_EXERCISE:_ The records must be retyped exactly, with no pictures included.
►
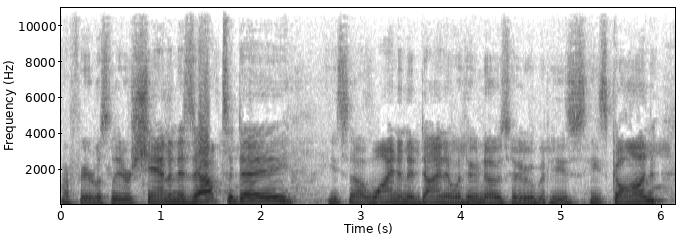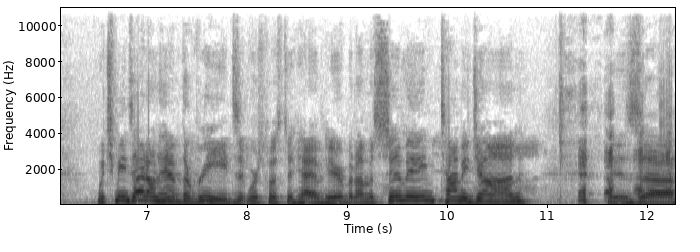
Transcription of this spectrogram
Our fearless leader Shannon is out today. He's uh, whining and dining with who knows who, but he's he's gone, which means I don't have the reads that we're supposed to have here. But I'm assuming Tommy John is, uh,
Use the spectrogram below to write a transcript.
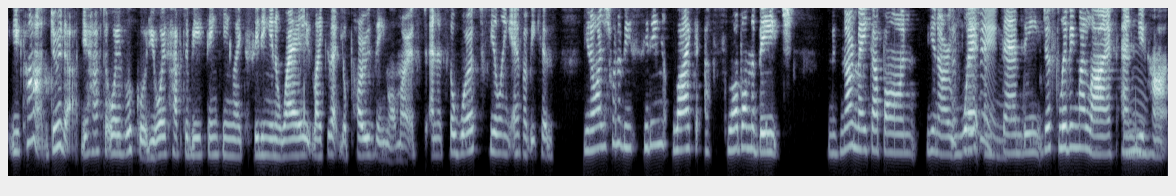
you can't do that. You have to always look good. You always have to be thinking like sitting in a way like that you're posing almost. And it's the worst feeling ever because, you know, I just want to be sitting like a slob on the beach with no makeup on, you know, just wet living. and sandy, just living my life. And mm. you can't.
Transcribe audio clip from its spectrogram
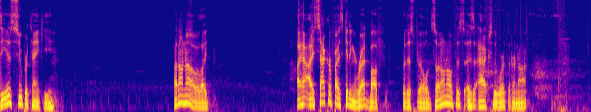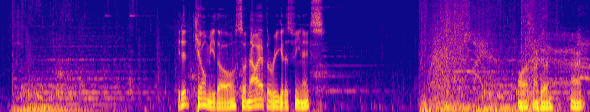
He is super tanky. I don't know, like... I, I sacrificed getting red buff for this build, so I don't know if this is actually worth it or not. He did kill me though, so now I have to re-get his phoenix. Oh, that's not good. Alright.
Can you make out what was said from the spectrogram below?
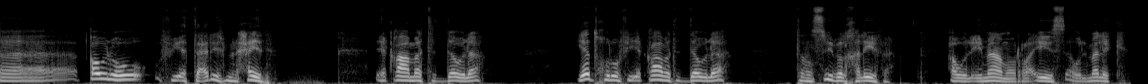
آه، قوله في التعريف من حيث إقامة الدولة يدخل في إقامة الدولة تنصيب الخليفة أو الإمام أو الرئيس أو الملك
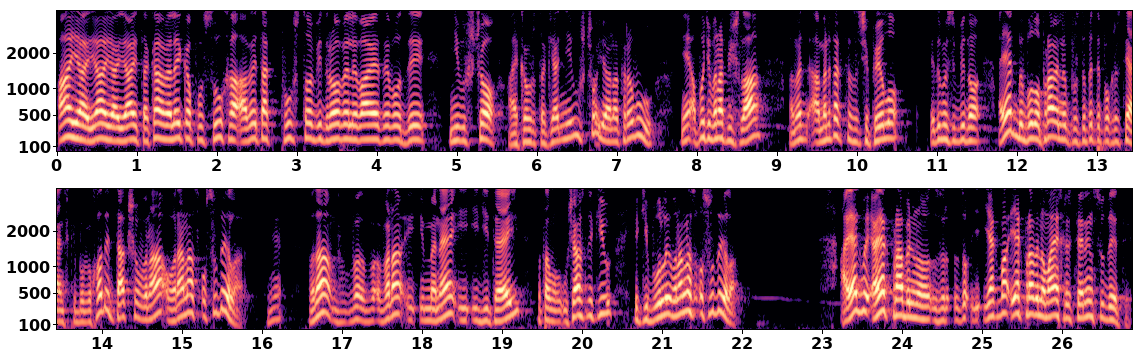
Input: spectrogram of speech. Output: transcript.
ай-яй-яй-яй, така велика посуха, а ви так пусто відро виливаєте води ні в що. А я кажу, так я ні в що, я на траву. Ні? А потім вона пішла, а мене, а мене так це зачепило. Я думаю собі, ну, а як би було правильно поступити по-християнськи? Бо виходить так, що вона, вона нас осудила. Ні? Вона, вона і мене, і, і дітей, ну, там, учасників, які були, вона нас осудила. А як, би, а як, правильно, як, як правильно має християнин судити?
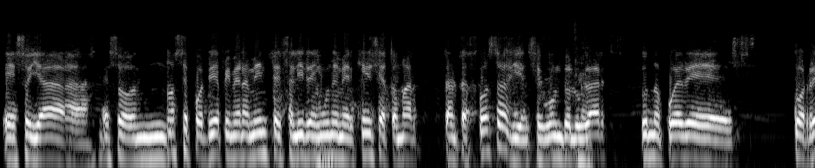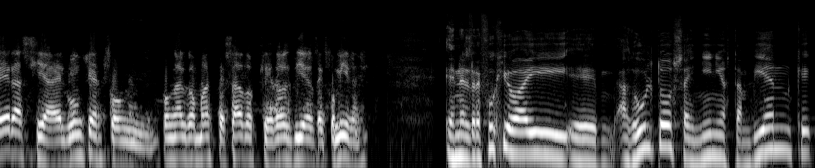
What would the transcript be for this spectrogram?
eso ya, eso no se podría primeramente salir en una emergencia a tomar tantas cosas y en segundo lugar, tú no puedes correr hacia el búnker con, con algo más pesado que dos días de comida. En el refugio hay eh, adultos, hay niños también. ¿Qué,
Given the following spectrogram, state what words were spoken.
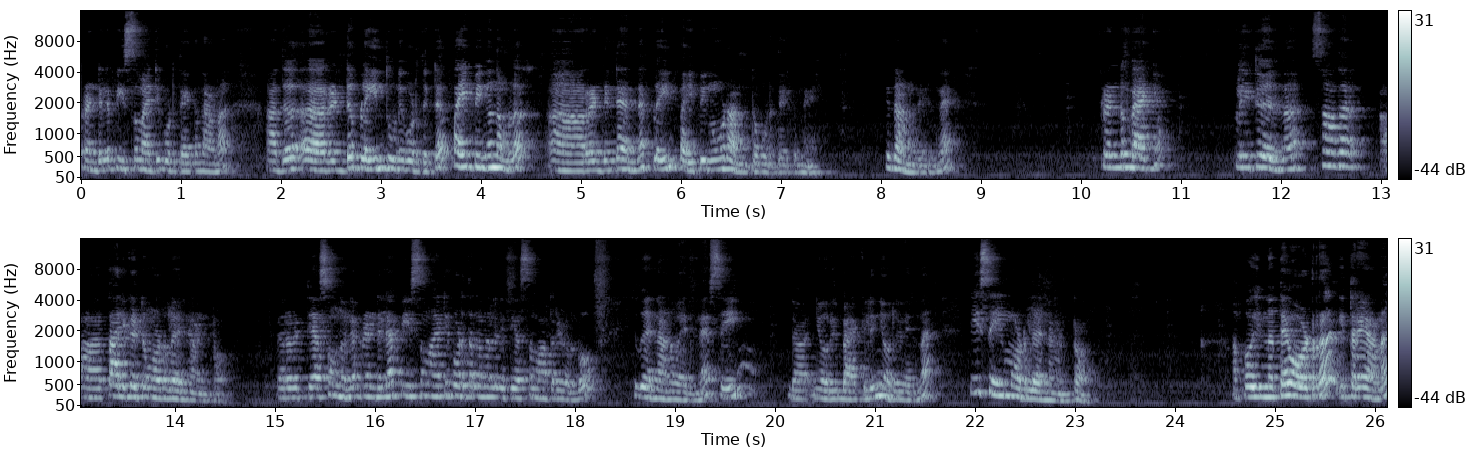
ഫ്രണ്ടിലെ പീസ് മാറ്റി കൊടുത്തേക്കുന്നതാണ്. അത് റെഡ് പ്ലെയിൻ തുണി കൊടുത്തിട്ട് പൈപ്പിങ്ങും നമ്മൾ റെഡിന്റെ തന്നെ പ്ലെയിൻ പൈപ്പിങ്ങും കൂടാണ് കേട്ടോ കൊടുത്തേക്കുന്നത് ഇതാണ് വരുന്നത് ഫ്രണ്ടും ബാക്കും പ്ലേറ്റ് വരുന്ന സാധാ താലിക്കെട്ട് മോഡൽ തന്നെയാണ് കേട്ടോ വേറെ വ്യത്യാസമൊന്നുമില്ല. ഫ്രണ്ടിലെ പീസ് മാറ്റി കൊടുത്തിട്ടുള്ള വ്യത്യാസം മാത്രമേ ഉള്ളൂ. ഇത് തന്നെയാണ് വരുന്നത് സെയിം ഞൊറി ബാക്കിൽ ഞൊറി വരുന്ന ഈ സെയിം മോഡൽ തന്നെയാണ് കേട്ടോ അപ്പോൾ ഇന്നത്തെ ഓർഡർ ഇത്രയാണ്.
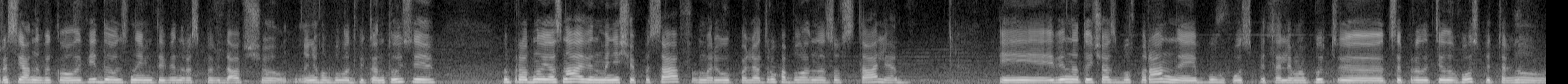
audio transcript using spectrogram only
росіяни виклали відео з ним, де він розповідав, що у нього було дві контузії. Ну, про одну я знаю, він мені ще писав в Маріуполі, друга була на Зовсталі. І він на той час був поранений і був в госпіталі. Мабуть, е, це прилетіло в госпіталь. Ну,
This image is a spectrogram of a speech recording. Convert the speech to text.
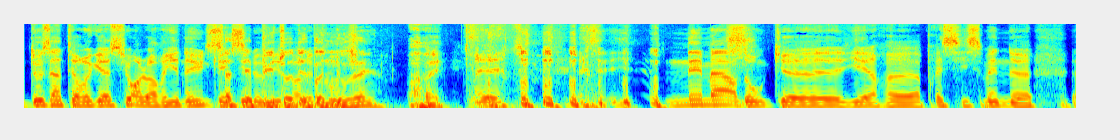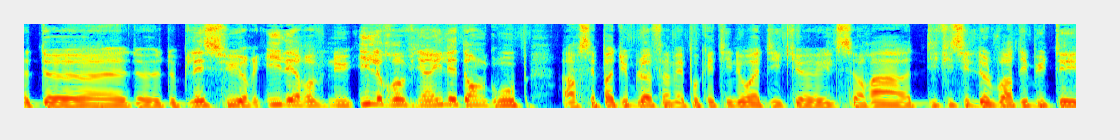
deux interrogations. Alors il y en a une qui a Ça, été c'est plutôt des bonnes coach. nouvelles. Ouais. Neymar, donc euh, hier euh, après six semaines de, de, de blessure, il est revenu, il revient, il est dans le groupe. Alors c'est pas du bluff, hein, mais Pochettino a dit qu'il sera difficile de le voir débuter.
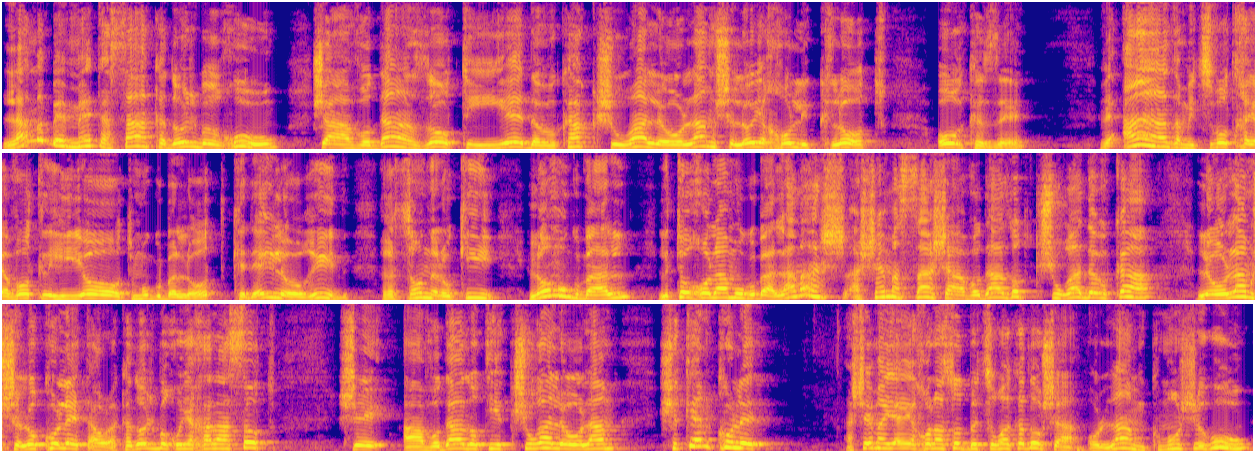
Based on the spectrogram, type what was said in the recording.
למה באמת עשה הקדוש ברוך הוא שהעבודה הזאת תהיה דווקא קשורה לעולם שלא יכול לקלוט אור כזה, ואז המצוות חייבות להיות מוגבלות כדי להוריד רצון אלוקי לא מוגבל לתוך עולם מוגבל. למה השם עשה שהעבודה הזאת קשורה דווקא לעולם שלא קולט? הקדוש ברוך הוא יכל לעשות שהעבודה הזאת תהיה קשורה לעולם שכן קולט. השם היה יכול לעשות בצורה כזו שהעולם כמו שהוא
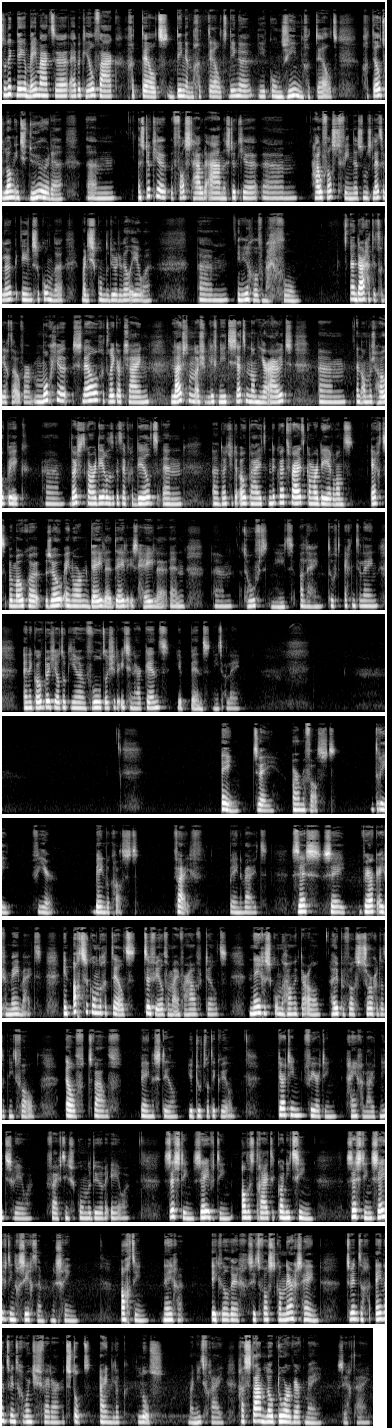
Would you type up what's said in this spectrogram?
toen ik dingen meemaakte, heb ik heel vaak geteld. Dingen geteld. Dingen die ik kon zien geteld. Geteld hoe lang iets duurde. Um, een stukje vasthouden aan, een stukje um, hou vast vinden. Soms letterlijk in seconden. Maar die seconden duurden wel eeuwen. Um, in ieder geval voor mijn gevoel. En daar gaat dit gedicht over. Mocht je snel getriggerd zijn, luister dan alsjeblieft niet. Zet hem dan hier uit. Um, en anders hoop ik uh, dat je het kan waarderen dat ik het heb gedeeld. En uh, dat je de openheid en de kwetsbaarheid kan waarderen. Want echt, we mogen zo enorm delen. Delen is helen. En um, het hoeft niet alleen. Het hoeft echt niet alleen. En ik hoop dat je dat ook hierin voelt als je er iets in herkent. Je bent niet alleen. Eén, twee, armen vast. 3, 4, been bekrast. 5, benen wijd. 6, zee, werk even mee, meid. In 8 seconden geteld, te veel van mijn verhaal verteld. 9 seconden hang ik daar al, heupen vast, zorgen dat ik niet val. 11, 12, benen stil, je doet wat ik wil. 13, 14, geen geluid, niet schreeuwen. 15 seconden duren eeuwen. 16, 17, alles draait, ik kan niet zien. 16, 17 gezichten, misschien. 18, 9, ik wil weg, zit vast, kan nergens heen. 20, 21 rondjes verder, het stopt, eindelijk, los, maar niet vrij. Ga staan, loop door, werk mee, zegt hij.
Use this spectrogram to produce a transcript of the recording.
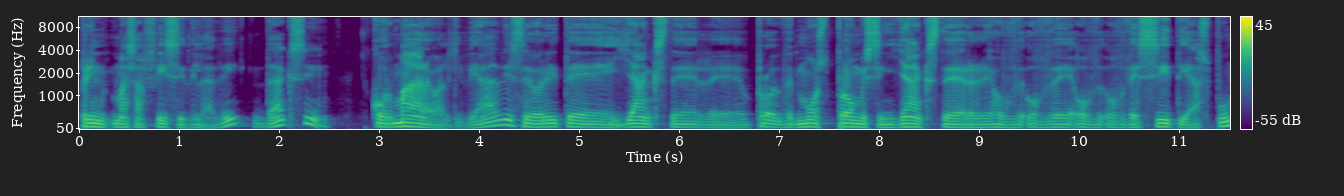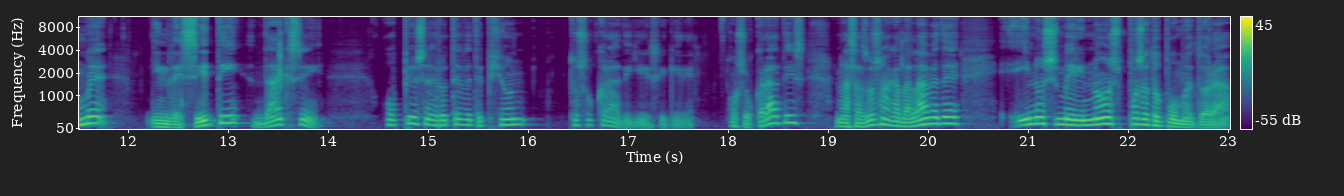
πριν μας αφήσει δηλαδή, εντάξει, κορμάρα ο Αλκιβιάδης, θεωρείται youngster, ε, the most promising youngster of, of, the, of, of the city ας πούμε, in the city, εντάξει, ο οποίος ερωτεύεται ποιον, το Σοκράτης κυρίες και κύριοι. Ο Σοκράτης, να σας δώσω να καταλάβετε, είναι ο σημερινός, πώς θα το πούμε τώρα.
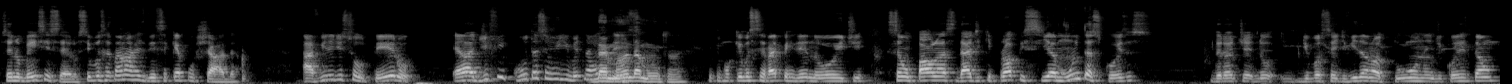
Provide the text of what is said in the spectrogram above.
Sendo bem sincero, se você tá numa residência que é puxada, a vida de solteiro, ela dificulta seu rendimento na residência. Demanda muito, né? Então, porque você vai perder noite. São Paulo é uma cidade que propicia muitas coisas durante do- de você de vida noturna, de coisa. Então,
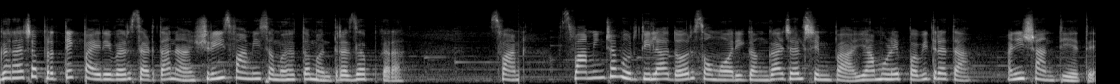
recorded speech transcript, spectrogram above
घराच्या प्रत्येक पायरीवर चढताना श्री स्वामी समर्थ मंत्र जप करा. स्वामी स्वामींच्या मूर्तीला दर सोमवारी गंगाजल शिंपा यामुळे पवित्रता आणि शांती येते.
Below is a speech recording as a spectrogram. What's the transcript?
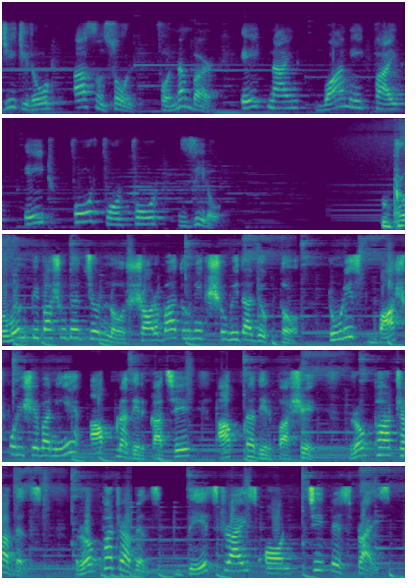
GT road Asansol phone number eight nine one eight five eight four four four zero ভ্রমণ পিপাসুদের জন্য সর্বাধুনিক সুবিধাযুক্ত ট্যুরিস্ট বাস পরিষেবা নিয়ে আপনাদের কাছে, আপনাদের পাশে। Rabba travels Rabba travels best price on cheapest price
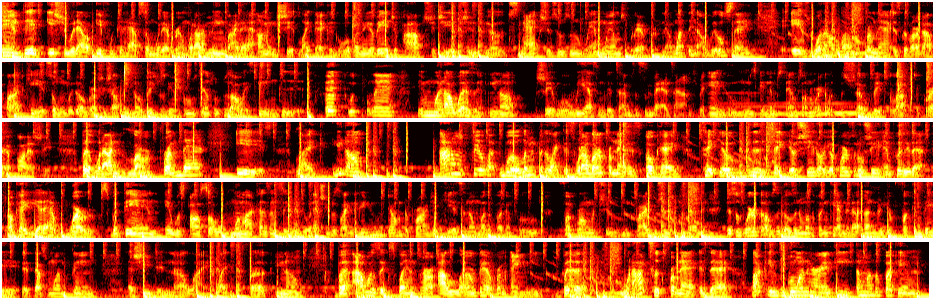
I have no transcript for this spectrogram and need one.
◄
_RESULT FOR THIS TASK:_
Transcription of this spectrogram
Our fearless leader Shannon is out today. He's uh, whining and dining with who knows who, but he's he's gone, which means I don't have the reads that we're supposed to have here. But I'm assuming Tommy John is, uh,
Use the spectrogram below to write a transcript.
you can't do that. You have to always look good. You always have to be thinking like sitting in a way like that you're posing almost. And it's the worst feeling ever because, you know, I just want to be sitting like a slob on the beach with no makeup on, you know, just wet living. and sandy, just living my life. And mm. you can't.
Transcribe audio clip from its spectrogram
He is super tanky. I don't know, like... I, I sacrificed getting red buff for this build, so I don't know if this is actually worth it or not. He did kill me though, so now I have to re-get his phoenix. Oh, that's not good. Alright.
Can you make out what was said from the spectrogram below?
آه، قوله في التعريف من حيث إقامة الدولة يدخل في إقامة الدولة تنصيب الخليفة أو الإمام أو الرئيس أو الملك
Input: spectrogram of speech. Output: transcript.
ай-яй-яй-яй, така велика посуха, а ви так пусто відро виливаєте води ні в що. А я кажу, так я ні в що, я на траву. Ні? А потім вона пішла, а мене, а мене так це зачепило. Я думаю собі, ну, а як би було правильно поступити по-християнськи? Бо виходить так, що вона, вона нас осудила. Ні? Вона, вона і мене, і, і дітей, ну, там, учасників, які були, вона нас осудила. А як, би, а як, правильно, як, як правильно має християнин судити?
What would the transcript be for this spectrogram?
eso ya, eso no se podría primeramente salir en una emergencia a tomar tantas cosas y en segundo lugar, tú no puedes correr hacia el búnker con, con algo más pesado que dos días de comida. En el refugio hay eh, adultos, hay niños también. ¿Qué,
Given the following spectrogram, state what words were spoken.
ഫ്രണ്ടിലെ പീസ് മാറ്റി കൊടുത്തേക്കുന്നതാണ്. അത് റെഡ് പ്ലെയിൻ തുണി കൊടുത്തിട്ട് പൈപ്പിങ്ങും നമ്മൾ റെഡിന്റെ തന്നെ പ്ലെയിൻ പൈപ്പിങ്ങും കൂടാണ് കേട്ടോ കൊടുത്തേക്കുന്നത് ഇതാണ് വരുന്നത് ഫ്രണ്ടും ബാക്കും പ്ലേറ്റ് വരുന്ന സാധാ താലിക്കെട്ട് മോഡൽ തന്നെയാണ് കേട്ടോ വേറെ വ്യത്യാസമൊന്നുമില്ല. ഫ്രണ്ടിലെ പീസ് മാറ്റി കൊടുത്തിട്ടുള്ള വ്യത്യാസം മാത്രമേ ഉള്ളൂ. ഇത് തന്നെയാണ് വരുന്നത് സെയിം ഞൊറി ബാക്കിൽ ഞൊറി വരുന്ന ഈ സെയിം മോഡൽ തന്നെയാണ് കേട്ടോ അപ്പോൾ ഇന്നത്തെ ഓർഡർ ഇത്രയാണ്.
audio transcript using spectrogram only
росіяни виклали відео з ним, де він розповідав, що у нього було дві контузії. Ну, про одну я знаю, він мені ще писав в Маріуполі, друга була на Зовсталі. І він на той час був поранений і був в госпіталі. Мабуть, е, це прилетіло в госпіталь. Ну,
This image is a spectrogram of a speech recording. Convert the speech to text.
deux interrogations. Alors il y en a une qui a Ça, été c'est plutôt des bonnes coach. nouvelles. Ouais. Neymar, donc euh, hier euh, après six semaines de, de, de blessure, il est revenu, il revient, il est dans le groupe. Alors c'est pas du bluff, hein, mais Pochettino a dit qu'il sera difficile de le voir débuter.
Based on the spectrogram, type what was said in the recording.
למה באמת עשה הקדוש ברוך הוא שהעבודה הזאת תהיה דווקא קשורה לעולם שלא יכול לקלוט אור כזה, ואז המצוות חייבות להיות מוגבלות כדי להוריד רצון אלוקי לא מוגבל לתוך עולם מוגבל. למה השם עשה שהעבודה הזאת קשורה דווקא לעולם שלא קולט? הקדוש ברוך הוא יכל לעשות שהעבודה הזאת תהיה קשורה לעולם שכן קולט. השם היה יכול לעשות בצורה כזו שהעולם כמו שהוא
Would you type up what's said in this spectrogram?
toen ik dingen meemaakte, heb ik heel vaak geteld. Dingen geteld. Dingen die ik kon zien geteld. Geteld hoe lang iets duurde. Um, een stukje vasthouden aan, een stukje um, hou vast vinden. Soms letterlijk in seconden. Maar die seconden duurden wel eeuwen. Um, in ieder geval voor mijn gevoel. En daar gaat dit gedicht over. Mocht je snel getriggerd zijn, luister dan alsjeblieft niet. Zet hem dan hier uit. Um, en anders hoop ik uh, dat je het kan waarderen dat ik het heb gedeeld. En uh, dat je de openheid en de kwetsbaarheid kan waarderen. Want echt, we mogen zo enorm delen. Delen is helen. En um, het hoeft niet alleen. Het hoeft echt niet alleen. En ik hoop dat je dat ook hierin voelt als je er iets in herkent. Je bent niet alleen. Eén, twee, armen vast. 3, 4, been bekrast. 5, benen wijd. 6, zee, werk even mee, meid. In 8 seconden geteld, te veel van mijn verhaal verteld. 9 seconden hang ik daar al, heupen vast, zorgen dat ik niet val. 11, 12, benen stil, je doet wat ik wil. 13, 14, geen geluid, niet schreeuwen. 15 seconden duren eeuwen. 16, 17, alles draait, ik kan niet zien. 16, 17 gezichten, misschien. 18, 9, ik wil weg, zit vast, kan nergens heen. 20, 21 rondjes verder, het stopt, eindelijk, los, maar niet vrij. Ga staan, loop door, werk mee, zegt hij.
Use this spectrogram to produce a transcript of the recording.
πριν μας αφήσει δηλαδή, εντάξει, κορμάρα ο Αλκιβιάδης, θεωρείται youngster, ε, the most promising youngster of, of, the, of, of the city ας πούμε, in the city, εντάξει, ο οποίος ερωτεύεται ποιον, το Σοκράτης κυρίες και κύριοι. Ο Σοκράτης, να σας δώσω να καταλάβετε, είναι ο σημερινός, πώς θα το πούμε τώρα.
Provide the text of what is said in the spectrogram above.
Sendo bem sincero, se você tá numa residência que é puxada, a vida de solteiro, ela dificulta seu rendimento na residência. Demanda muito, né? Então, porque você vai perder noite. São Paulo é uma cidade que propicia muitas coisas durante do- de você de vida noturna, de coisa. Então,
recorded speech transcript, spectrogram above
घराच्या प्रत्येक पायरीवर चढताना श्री स्वामी समर्थ मंत्र जप करा. स्वामी स्वामींच्या मूर्तीला दर सोमवारी गंगाजल शिंपा यामुळे पवित्रता आणि शांती येते.
Below is a speech recording as a spectrogram. What's the transcript?
GT road Asansol phone number eight nine one eight five eight four four four zero ভ্রমণ পিপাসুদের জন্য সর্বাধুনিক সুবিধাযুক্ত ট্যুরিস্ট বাস পরিষেবা নিয়ে আপনাদের কাছে, আপনাদের পাশে। Rabba travels Rabba travels best price on cheapest price
I have no transcript for this spectrogram and need one.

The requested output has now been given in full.